Consequences of Prejudice

When prejudice exists, it can affect people and societies in many different ways.

• Studies have connected the presence of prejudice with poorer physical health.

• Other pieces of research have linked perceived prejudice with reduced mental health, both in terms of ethnic identity and even feelings of hope.

• Prejudiced views between cultures may result in racism; in its extreme forms, racism may result in genocide, such as occurred in Germany with the Jews, in Rwanda between the Hutus and Tutsis.

An association between status and group membership can be learned surprisingly quickly.
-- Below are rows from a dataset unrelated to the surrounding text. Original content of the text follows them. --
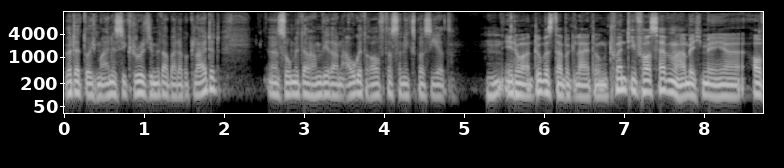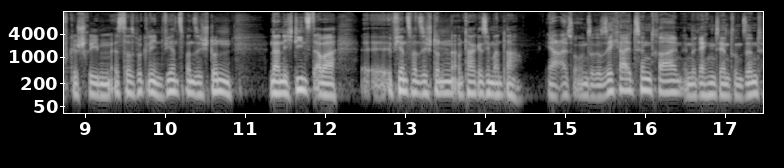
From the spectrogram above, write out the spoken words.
wird er durch meine Security-Mitarbeiter begleitet. Äh, somit haben wir da ein Auge drauf, dass da nichts passiert. Hm, Eduard, du bist da Begleitung. 24-7 habe ich mir hier aufgeschrieben. Ist das wirklich ein 24 Stunden, na nicht Dienst, aber äh, 24 Stunden am Tag ist jemand da? Ja, also unsere Sicherheitszentralen in den Rechenzentren sind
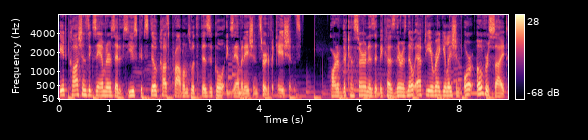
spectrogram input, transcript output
it cautions examiners that its use could still cause problems with physical examination certifications. Part of the concern is that because there is no FDA regulation or oversight,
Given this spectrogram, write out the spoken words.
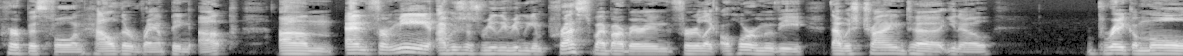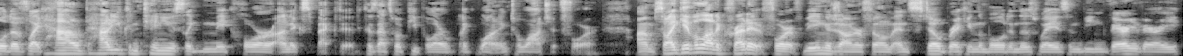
purposeful and how they're ramping up. Um, and for me, I was just really, really impressed by Barbarian for like a horror movie that was trying to, you know, break a mold of like how how do you continuously make horror unexpected because that's what people are like wanting to watch it for. Um, so I give a lot of credit for it being a genre film and still breaking the mold in those ways and being very, very.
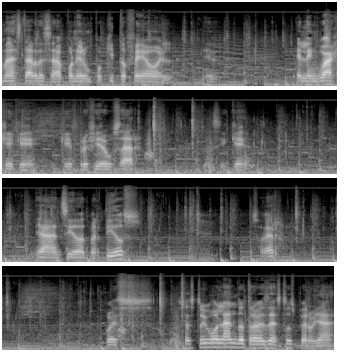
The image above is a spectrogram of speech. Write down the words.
más tarde se va a poner un poquito feo el, el, lenguaje que, que prefiero usar. Así que ya han sido advertidos. Vamos a ver. Pues, o sea, estoy volando a través de estos, pero ya,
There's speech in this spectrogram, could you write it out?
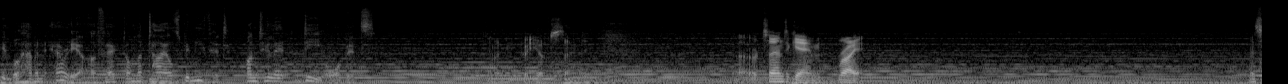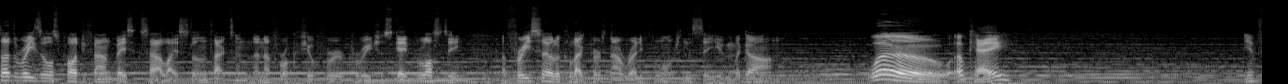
it will have an area effect on the tiles beneath it until it deorbits. I can put you up to 70 return to game. Right. Inside the resource pod you found basic satellites still intact and enough rocket fuel for to reach escape velocity. A free solar collector is now ready for launch in the city of Magan. Whoa! Okay. If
The psychologists Kristin Shutts, Kristina R. Olson, and Suzanne R. Horwitz recently demonstrated that with just a few minutes of exposure in a laboratory setting to information about fictional groups with differing socio-economic status, children picked up on which groups were wealthier — and indicated that they liked those people better.
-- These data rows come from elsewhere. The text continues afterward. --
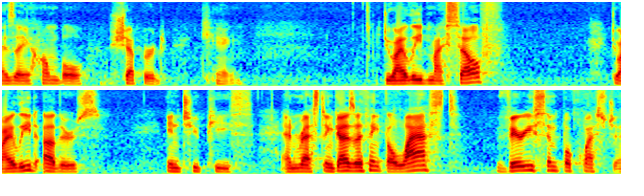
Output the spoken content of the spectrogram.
as a humble shepherd king. Do I lead myself? Do I lead others into peace and rest? And guys, I think the last very simple question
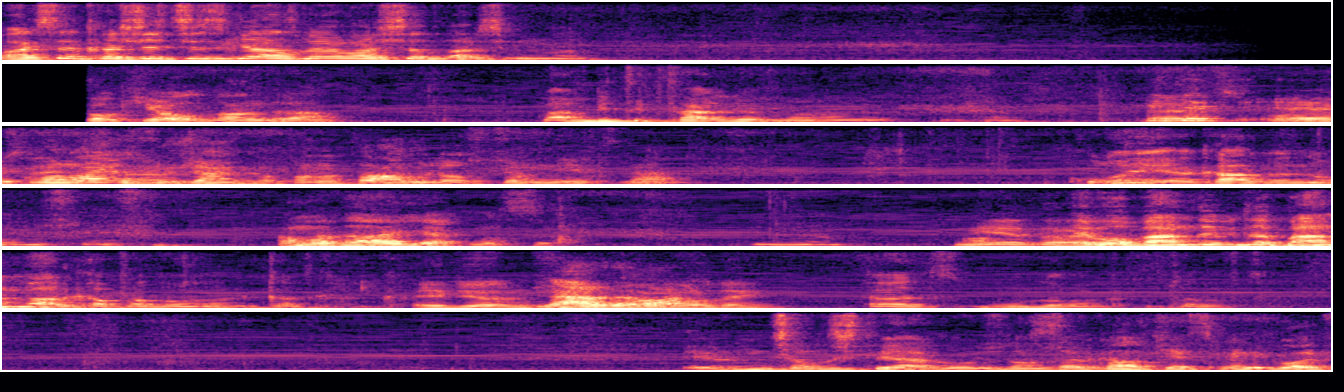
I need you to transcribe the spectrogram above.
Baksana kaşe çizgi yazmaya başladılar şimdiden. Çok iyi oldu lan Dilan. Ben bir tık terliyorum bana. Bir Evet, tek onu e, sen kolonya süreceksin kafana tamam mı? Losyon niyetine. Kolonya yakar be ne olursa olsun. Ama daha iyi yakması. Bilmiyorum. Niye daha? Ebo bende bir de ben var kafada ona dikkat kanka. Ediyorum. Nerede şimdi, tam var? Oradayım. Evet burada bak bu tarafta. Evrimin çalıştığı yerde o yüzden Sakal söylüyorum. kesmeli golf.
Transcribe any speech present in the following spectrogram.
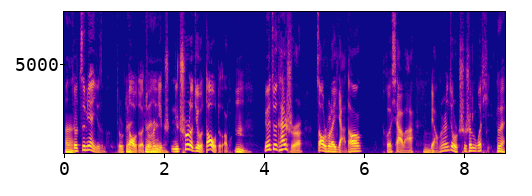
嗯就是字面意思嘛，就是道德，就是你你吃了就有道德嘛。嗯因为最开始造出来亚当和夏娃嗯两个人就是赤身裸体，对，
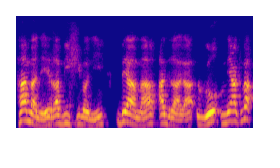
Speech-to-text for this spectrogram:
Hamane, Rabbi Shimoni, Deama, Agrara, Lo, Meakva.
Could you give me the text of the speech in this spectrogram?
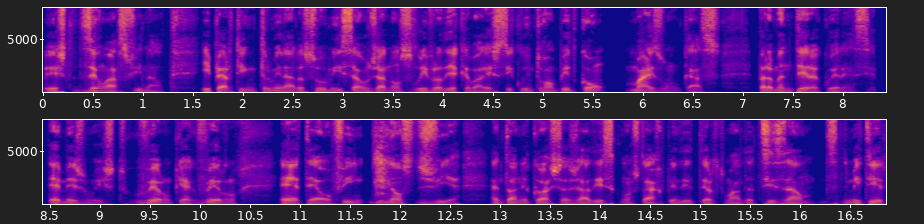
este desenlace final. E pertinho de terminar a sua missão, já não se livra de acabar este ciclo interrompido com mais um caso para manter a coerência. É mesmo isto. Governo que é governo é até ao fim e não se desvia. António Costa já disse que não está arrependido de ter tomado a decisão de se demitir,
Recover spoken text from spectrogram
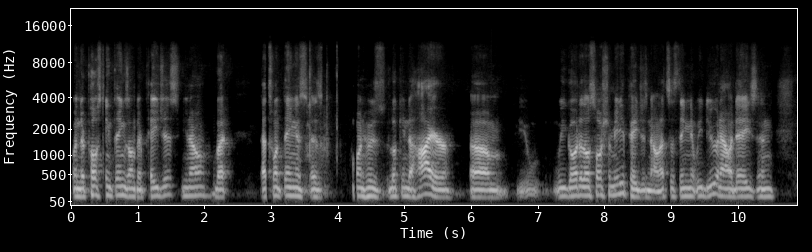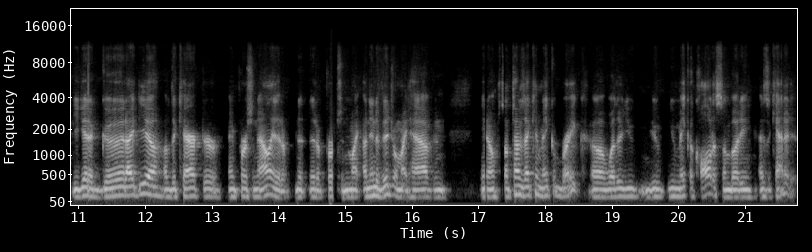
when they're posting things on their pages you know but that's one thing as, as one who's looking to hire um, you, we go to those social media pages now. That's the thing that we do nowadays and you get a good idea of the character and personality that a, that a person might an individual might have and you know sometimes that can make a break uh, whether you, you you make a call to somebody as a candidate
Gender attitudes, too, form early and can be influenced by subtle cultural cues.

A Rationalistic Mentality – Stopping Prejudice

Initially negative implicit attitudes about people can be unlearned. P.R. Sarkar made transcending geo/socio-sentiments a big part of Neohumanist education. The prejudices and preferences for one group over another are the seeds of social inequality, economic disparity, and possible violence. He aimed for the development of a “rationalistic mentality” to tackle issues of racism, nationalism, bias and hate. As the formation of social bias starts at a young age, it is important to start early.

Talking to children about prejudice and its social consequences is an important part of helping them grow. It is found that even in young children, we have to make children aware about the existence of bias in the society in order for them to address it rationally and not let the early childhood influences affect their future thinking.

We have started a program recently where we share stories on differences, bias, and issues of fairness through simple narratives which we then use to start conversations with young children about race, humanity, culture, inclusion, inequality, unfairness and kindness. We use these storytelling techniques also with adults to raise awareness of prejudice in our own thinking.

In a recent workshop on social inequality and fairness, we asked the participants to create stories (for children) about their experiences with social inequality. One group described discrimination based on clothing. Another team created a story on the fact that they did not attend any of the prestigious universities, and thus did not qualify for certain positions in the office. Stories also touched on gender, where women earn less for doing more work than their male partners.

Prejudice is a heavy brake on society’s progress and development and tremendously difficult for those who experience it. Hate crime statistics differ per country, but the latest figures show that in a country such as Afghanistan, 90 percent of the population is not safe from prejudice. In many countries this figure falls around 30% and only in some places it is much lower.

To make a difference, we need to:

1.      Get educated

2.      Educate our children

3.      Listen and have conversations with each other

4.      Take action

Being not prejudiced is not enough to make changes. Some people say we must be “anti-prejudice.” This means we must be actively speaking out in words and acting up in actions against racism. This anti-prejudice attitude however is also not enough. You may be against prejudice, but what are you in favor of? What we have to develop is an attitude of what P.R. Sarkar calls “samasamaj tattva”, social equality as a principle of life, a vision developed on the basis of universal love. Unless we aim to cultivate universal compassion, we will never find social peace, nor prevent the next war.